Ceiling temperature[edit]

The tendency of polymers to depolymerize is indicated by their ceiling temperature. At this temperature, the enthalpy of polymerization matches the entropy gained by converting a large molecule into monomers. Above the ceiling temperature, the rate of depolymerization is greater than the rate of polymerization, which inhibits the formation of the given polymer.[2]

Ceiling Temperatures of Common Organic Polymers
Polymer Ceiling Temperature (°C)[3] Monomer
polyethylene 610 CH2=CH2
polyisobutylene 175 CH2=CMe2
polyisoprene (natural rubber) 466 CH2=C(Me)CH=CH2
poly(methyl methacrylate) 198 CH2=C(Me)CO2Me
polystyrene 395 PhCH=CH2
Polytetrafluoroethylene 1100 CF2=CF2

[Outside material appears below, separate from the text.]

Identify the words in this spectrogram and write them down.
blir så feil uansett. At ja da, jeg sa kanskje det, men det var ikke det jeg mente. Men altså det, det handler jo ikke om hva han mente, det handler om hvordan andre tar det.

Depolymerization is a very common process. Digestion of food involves depolymerization of macromolecules, such as proteins. It is relevant to polymer recycling. Sometimes the depolymerization is well behaved, and clean monomers can be reclaimed and reused for making new plastic. In other cases, such as polyethylene, depolymerization gives a mixture of products. These products are, for polyethylene, ethylene, propylene, isobutylene, 1-hexene and heptane. Out of these, only ethylene can be used for polyethylene production, so other gases must be turned into ethylene, sold, or otherwise be destroyed or be disposed of by turning them into other products.[4][5]

Depolymerization is also related to production of chemicals and fuels from biomass. In this case, reagents are typically required. A simple case is the hydrolysis of celluloses to glucose by the action of water. Generally this process requires an acid catalyst:

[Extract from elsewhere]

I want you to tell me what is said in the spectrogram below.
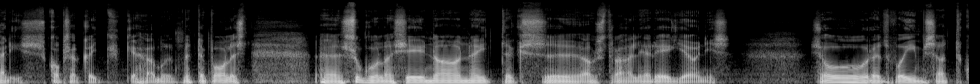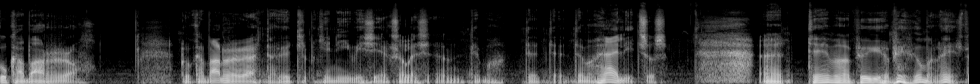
päris kopsakaid kehamõõtmete poolest äh, sugulasi, no näiteks äh, Austraalia regioonis. suured võimsad kukabarro, kukabarro, ta ütlebki niiviisi, eks ole, see on tema te,, te, tema häälitsus. Äh, tema püüab, jumala eest,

H(C6H10O5)nOH + (n - 1) H2O → n C6H12O6

See also[edit]


  1. ^ Depolymerization, IUPAC Goldbook
  2. ^ Carraher Jr; Charles E (2010). "7". Introduction of Polymer Chemistry (2nd ed.). New York: CRC Press, Taylor and Francis. p. 224. ISBN 978-1-4398-0953-2.
  3. ^ Stevens, Malcolm P. (1999). "6". Polymer Chemistry an Introduction (3rd ed.). New York: Oxford University Press. pp. 193–194. ISBN 978-0-19-512444-6.
  4. ^
  5. ^

External links[edit]